Whenever the Democrats win, the right wing will invariably pull out a map like the one on the right to try and illustrate that most of the United States voted for the conservative, even if more people voted for the Democrat. SEE??? LOOK AT ALL THAT RED!!! LOOK AT IT!!!!! This is done to try and delegitimize the victor, and somehow "prove" that conservatives are the real majority (much of the "heartland" blather is based on this).
Just to note before I go on, even though I found this map attached to a posting from yesterday on a conservative website, I'm pretty sure this reflects the 2008 election, instead of 2012, since it shows some counties as blue that I know went for Romney, and some as red that I know went for Obama, but for the purposes of this post it will do.
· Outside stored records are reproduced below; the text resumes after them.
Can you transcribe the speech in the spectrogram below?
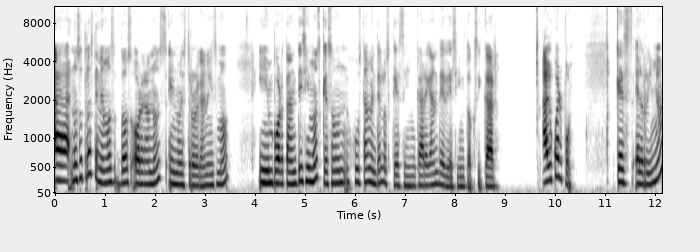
Ah, nosotros tenemos dos órganos en nuestro organismo importantísimos que son justamente los que se encargan de desintoxicar al cuerpo, que es el riñón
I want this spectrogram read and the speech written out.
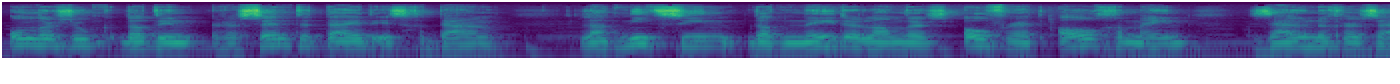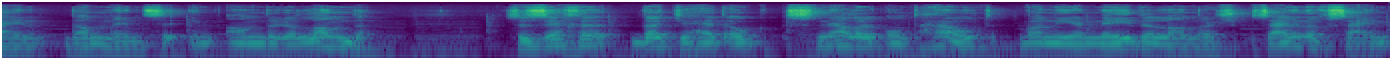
Onderzoek dat in recente tijd is gedaan laat niet zien dat Nederlanders over het algemeen zuiniger zijn dan mensen in andere landen. Ze zeggen dat je het ook sneller onthoudt wanneer Nederlanders zuinig zijn,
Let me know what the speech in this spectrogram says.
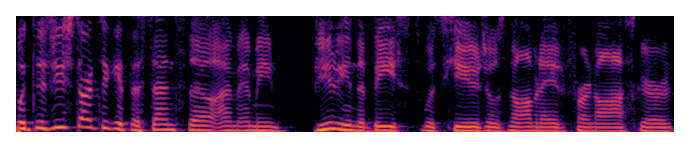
But did you start to get the sense, though? I mean, Beauty and the Beast was huge. It was nominated for an Oscar.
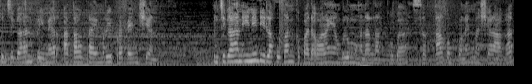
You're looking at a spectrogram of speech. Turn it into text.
pencegahan primer atau primary prevention. Pencegahan ini dilakukan kepada orang yang belum mengenal narkoba serta komponen masyarakat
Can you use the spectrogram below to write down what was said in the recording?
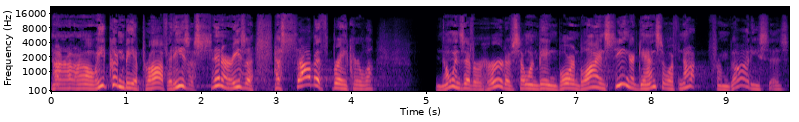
No, no, no, no. He couldn't be a prophet. He's a sinner. He's a, a Sabbath breaker. Well, no one's ever heard of someone being born blind seeing again, so if not from God, he says,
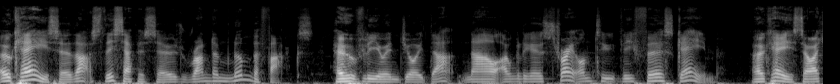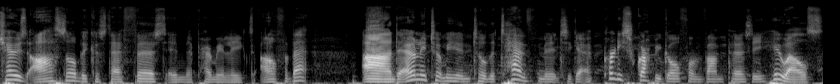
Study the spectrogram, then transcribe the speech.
Okay, so that's this episode's random number facts. Hopefully you enjoyed that. Now I'm going to go straight on to the first game. Okay, so I chose Arsenal because they're first in the Premier League's alphabet. And it only took me until the 10th minute to get a pretty scrappy goal from Van Persie. Who else?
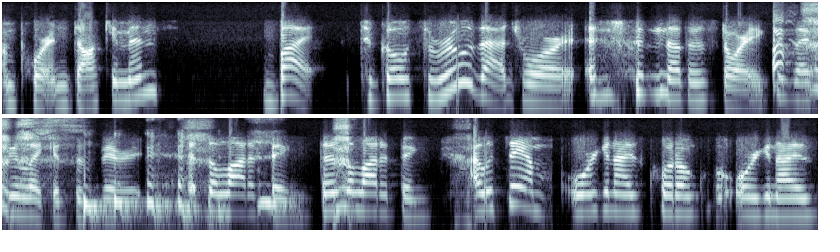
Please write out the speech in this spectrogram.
important documents, but to go through that drawer is another story because I feel like it's a very, it's a lot of things. There's a lot of things. I would say I'm organized, quote unquote, organized,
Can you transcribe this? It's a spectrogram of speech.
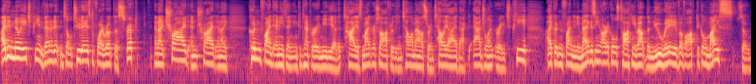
I didn't know HP invented it until two days before I wrote the script, and I tried and tried, and I couldn't find anything in contemporary media that ties Microsoft or the IntelliMouse or IntelliEye back to Agilent or HP. I couldn't find any magazine articles talking about the new wave of optical mice, so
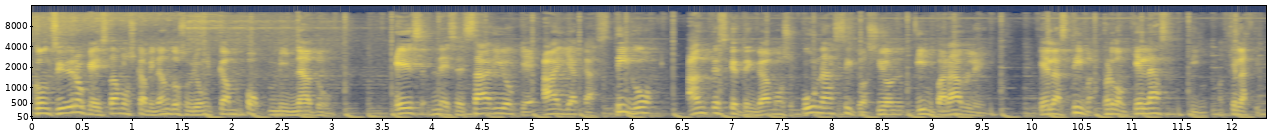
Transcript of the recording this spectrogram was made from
Considero que estamos caminando sobre un campo minado. Es necesario que haya castigo antes que tengamos una situación imparable. Qué lástima, perdón, qué lástima, qué lástima,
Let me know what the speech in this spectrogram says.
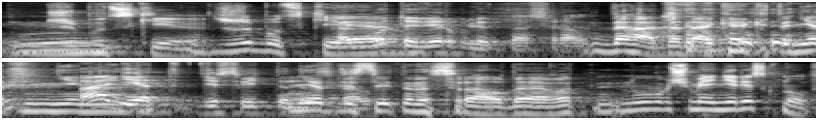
Джибутские. Джибутские. Как будто верблюд насрал. Да, да, да, как-то нет... Не, а, нет, действительно насрал. Нет, действительно насрал, да. Вот, ну, в общем, я не рискнул.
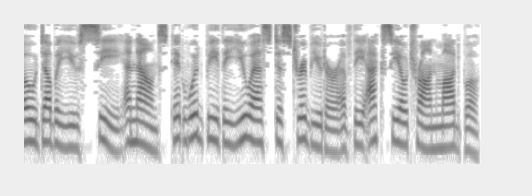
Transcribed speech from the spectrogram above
OWC announced it would be the U.S. distributor of the Axiotron modbook.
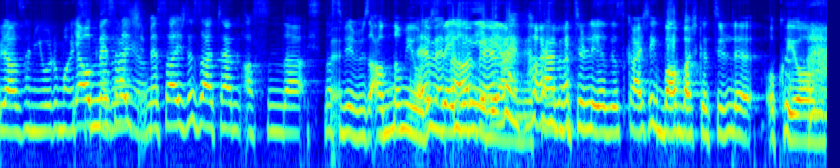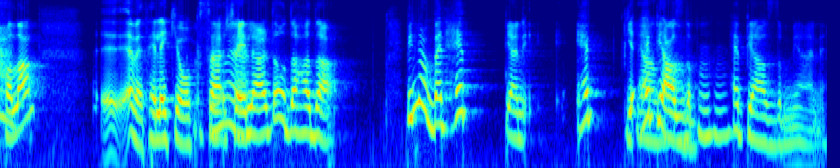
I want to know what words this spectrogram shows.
biraz hani yoruma açık Ya o mesaj ya. mesajda zaten aslında nasıl birbirimizi anlamıyoruz Evet belli abi, değil evet, yani. Sen aynen. bir türlü yazıyorsun karşıdaki bambaşka türlü okuyor onu falan. Ee, Evet hele ki o kısa Değil mi? şeylerde o daha da bilmiyorum ben hep yani hep hep Yazdım. yazdım. Hep yazdım yani.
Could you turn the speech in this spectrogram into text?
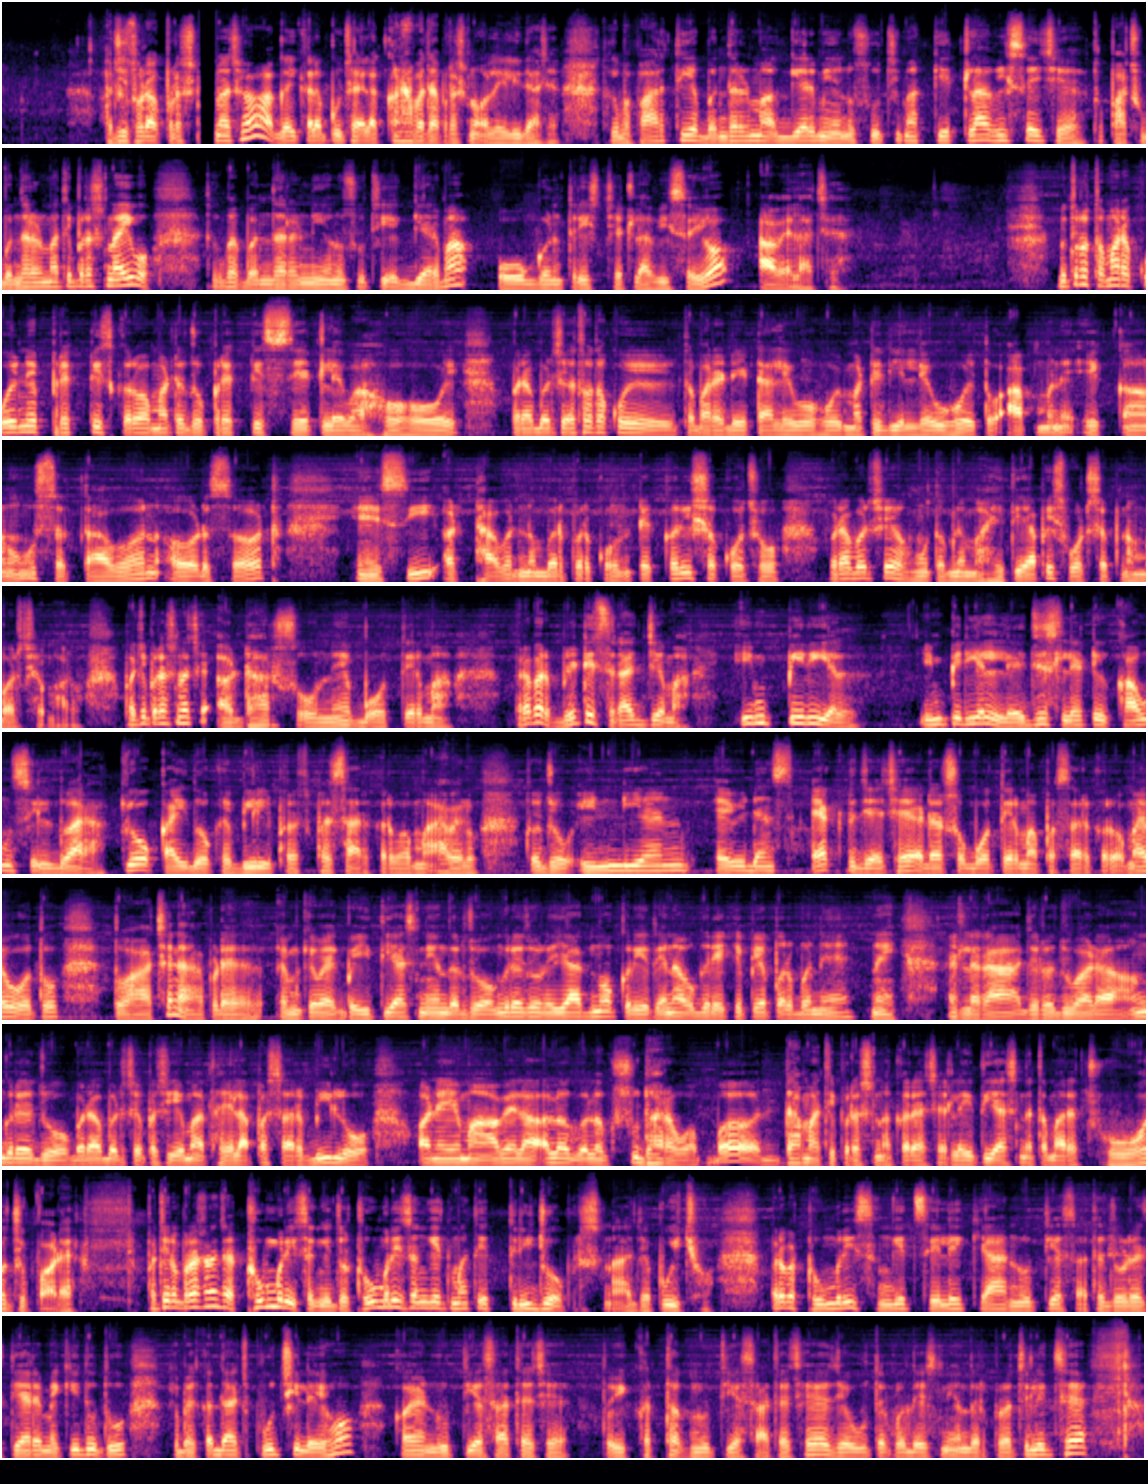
હજી થોડાક પ્રશ્ન છે આ ગઈકાલે પૂછાયેલા ઘણા બધા પ્રશ્નો લઈ લીધા છે. તો કે ભારતીય બંધારણમાં અગિયારમી અનુસૂચિમાં કેટલા વિષય છે? તો પાછું બંધારણમાંથી પ્રશ્ન આવ્યો. તો કે ભાઈ બંધારણની અનુસૂચિ અગિયારમાં ઓગણત્રીસ જેટલા વિષયો આવેલા છે. મિત્રો, તમારે કોઈને પ્રેક્ટિસ કરવા માટે જો પ્રેક્ટિસ સેટ લેવા હોય, બરાબર છે, અથવા તો કોઈ તમારે ડેટા લેવો હોય, મટીરિયલ લેવું હોય, તો આપ મને એકાણું, સત્તાવન, અડસઠ, એંસી, અઠ્ઠાવન નંબર પર કોન્ટેક કરી શકો છો. બરાબર છે, હું તમને માહિતી આપીશ વોટ્સએપ નંબર છે મારો. પછી પ્રશ્ન છે, અઢારસો ને બોતેરમાં, બરાબર, બ્રિટિશ રાજ્યમાં ઇમ્પિરિયલ ઇમ્પિરિયલ લેજિસ્લેટિવ કાઉન્સિલ દ્વારા કયો કાયદો કે બિલ પસાર કરવામાં આવેલો? તો જો ઇન્ડિયન એવિડન્સ એક્ટ જે છે, અઢારસો બોતેરમાં પસાર કરવામાં આવ્યો હતો, તો આ છે ને આપણે એમ કહેવાય કે ભાઈ ઇતિહાસની અંદર જો અંગ્રેજોને યાદ ન કરીએ તો એના વગર એક પેપર બને નહીં. એટલે રાજ, રજવાડા, અંગ્રેજો, બરાબર છે, પછી એમાં થયેલા પસાર બિલો અને એમાં આવેલા અલગ અલગ સુધારાઓ બધામાંથી પ્રશ્ન કરે છે. એટલે ઇતિહાસને તમારે જોવો જ પડે. પછીનો પ્રશ્ન છે ઠુમરી સંગીત. જો ઠુમરી સંગીતમાંથી ત્રીજો પ્રશ્ન આજે પૂછ્યો બરાબર? ઠુમરી સંગીત શૈલી કયા નૃત્ય સાથે જોડેલ ત્યારે મેં કીધું હતું કે ભાઈ કદાચ પૂછી લે હો કયા નૃત્ય સાથે છે. તો એ કથક નૃત્ય સાથે છે જે ઉત્તર પ્રદેશની અંદર પ્રચલિત છે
So where are all those blue counties located? Generally, they're located where the bulk of the population lives. Since I live in Pennsylvania, we'll use the Keystone State to dig a little deeper (I made my own color-coded map for PA as a reference, but its a bit messy, although it generally conforms to the above.)
Which counties went for President Obama in Pennsylvania, which as of the last census contained 12,702,379 people? They would be Philadelphia, Delaware, Montgomery, Bucks, Lehigh, Northampton, Monroe, Luzerne, Lackawanna, Dauphin, Allegheny, and Erie. Not surprisingly, these counties also contain the state's biggest cities; Philadelphia, Pittsburgh, Erie, Harrisburg, and Scranton/Wilkes-Barre. These counties contain 6,634,551 people, or over 52% of the state's population. Not coincidentally, the President took Pennsylvania with 52% of the vote. Those vast swaths of red are for the most part pretty sparsely populated and rural or mountainous. Romney didn't get much help from the larger suburban counties he won either. For example, while Chester County, with a population of nearly half a million people and one of Pennsylvania's largest counties was in Romney's column, he beat the President there by a mere 58 votes. Centre County, another fairly large county (which not oddly at all, is in the center of the state) and home to Penn State University, went for Romney by 20 votes. The Republicans aren't going make up ground with anemic wins like that, even if they do manage to garner 60% of the vote in Forest County (population 7,716).
Just a little something to keep in mind when you see a similar map tossed around (and you probably will).
Population data came from the US Census Bureau website.
2012 election data for Pennsylvania came from the Commonwealth of Pennsylvania's website.